    I don’t travel much, but if I am with my family I simply tell them that I am traveling with my family and I have young children. I would like to be as little a problem to your guests as possible so if you have something in an area a little less populated that would be good.

    Boom, quiet room, no problems. Of course my children MIGHT get that loud, but it’s unlikely.

  55. mrmysterious says:

    @jfischer: What about the fire in the MGM I believe in Vegas in he early 1980’s?

  56. tootingbec says:

    Here are the three questions I always ask at check-in:

    1. How close is my room to the obese guy with apnea?
    2. Which floor’s balconies are most suited for toddler-dangling?
    3. And which floor has the booster pumps? Booster pumps make my buttocks look uber-svelte.

  57. MightyCow says:

    That is one of the least user-friendly websites I’ve visited recently.

  58. JeffM says:

    Is it April 1st already?

  59. deweydecimated says:

    After my family’s last stay in DC, I’m tempted to add “If you have any *ahem* regular short-term female guests who bring in brand new acquaintances, could you make sure that we’re not going to be woken up by their 2 AM performance?”. And no, this was not a skeev place.

  60. emjsea says:

    Video “articles”, do not want.

  61. burgundyyears says:


    Where the MGM Grand fire started (not in the hotel itself), there were no sprinklers. Also, the alarm system was only manually activated, and was not able to be activated from the casino/restaurant.

  62. Raanne says:

    um, where is this idea that their hoses can’t reach above the eighth floor? you mean the outside hoses. Because inside the hotel there should be hose connections every 100′. I’m not sure i would rely on the outside hose for indoor protection – I believe that is mainly to save the skin of the building, and to prevent the fire from “jumping”.

  63. Pop Socket says:

    @SkyeBlue: I had guests in the next room start a poker party at 1 am. It took three calls to security to get them quieted down.

  64. Mary says:

    @horkles: Yeah, actually, it has become a bit of a pattern. For some reason I always seem to be there on the day they’re testing the alarms ; ) None of them have been an actual fire though, either a test or some kid pulling the alarm.

    I probably should have said “most” because I’d say it’s about 4 out of 5. But I also counted the hotel I worked at but never stayed in.

  65. Mary says:

    @jfischer: Thank you.
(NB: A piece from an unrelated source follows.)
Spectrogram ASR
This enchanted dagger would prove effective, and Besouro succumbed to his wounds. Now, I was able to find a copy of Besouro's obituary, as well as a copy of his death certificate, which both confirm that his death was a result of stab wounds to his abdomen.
I was hoping somebody with more knowledge on building codes/firefighting would be able to elaborate.

    I’m absolutely baffled that people would think that just because a standard fire truck hose wouldn’t reach that there’s actually an increase in danger. Firemen and engineers think of these things before they build tall buildings. It’s their job.

  66. greatgman says:
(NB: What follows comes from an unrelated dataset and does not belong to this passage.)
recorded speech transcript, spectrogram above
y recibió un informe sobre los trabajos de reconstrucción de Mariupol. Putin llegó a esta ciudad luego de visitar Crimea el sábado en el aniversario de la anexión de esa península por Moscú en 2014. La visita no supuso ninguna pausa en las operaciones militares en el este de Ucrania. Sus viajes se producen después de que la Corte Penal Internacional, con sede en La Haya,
    As a firefighter, thats ridiculous. All commercial buildings have to be fitted with standpipes (thats what those funny looking pipes in the stairwells are called) which allow water to be pumped up to the tops of even the tallest buildings. If you absolutely need a fire-related rule try staying at the 10th floor or below, as almost all ladder trucks in the USA can only reach up 100′. But even then you really don’t need to worry.

  67. CharlieSays says:
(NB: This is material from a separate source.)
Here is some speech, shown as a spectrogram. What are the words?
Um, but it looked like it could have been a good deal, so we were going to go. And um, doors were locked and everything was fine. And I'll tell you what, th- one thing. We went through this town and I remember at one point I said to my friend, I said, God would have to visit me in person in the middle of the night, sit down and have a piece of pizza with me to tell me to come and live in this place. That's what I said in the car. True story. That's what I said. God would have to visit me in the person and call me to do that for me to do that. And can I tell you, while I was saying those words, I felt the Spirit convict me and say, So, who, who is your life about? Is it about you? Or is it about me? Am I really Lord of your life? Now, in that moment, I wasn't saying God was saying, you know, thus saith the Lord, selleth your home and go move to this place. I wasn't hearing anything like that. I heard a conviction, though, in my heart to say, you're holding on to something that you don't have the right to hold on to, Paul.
    Just one question: If I turn on a blacklight in my hotel room, will it resemble a Jackson Pollock masterpiece?

  68. rolla says:

    i doubt the person taking reservations knows where the booster pumps are

  69. econobiker says:

    @CharlieSays: Ahhaha aha good one- I saw that news report also.

    The question I would ask the hotel is ” Is there are visiting group of church/ sports / high school/ middle school students staying for an event?

    Nothing worse than the room next to the stairs with the kids running up and down to the indoor pool opening/closing the door all night long. This also make the pool facilities worthless as they are filled with the kids during the evenings.

  70. If you are staying for two or three day, or longer, make sure you ask a desk clerk who did not check you in for a key to your room, and see if they ask you for identification. If a clerk will give you a key to your room without seeing a driver’s license, state identification card, or passport, they will give a key to anyone who asks them for one.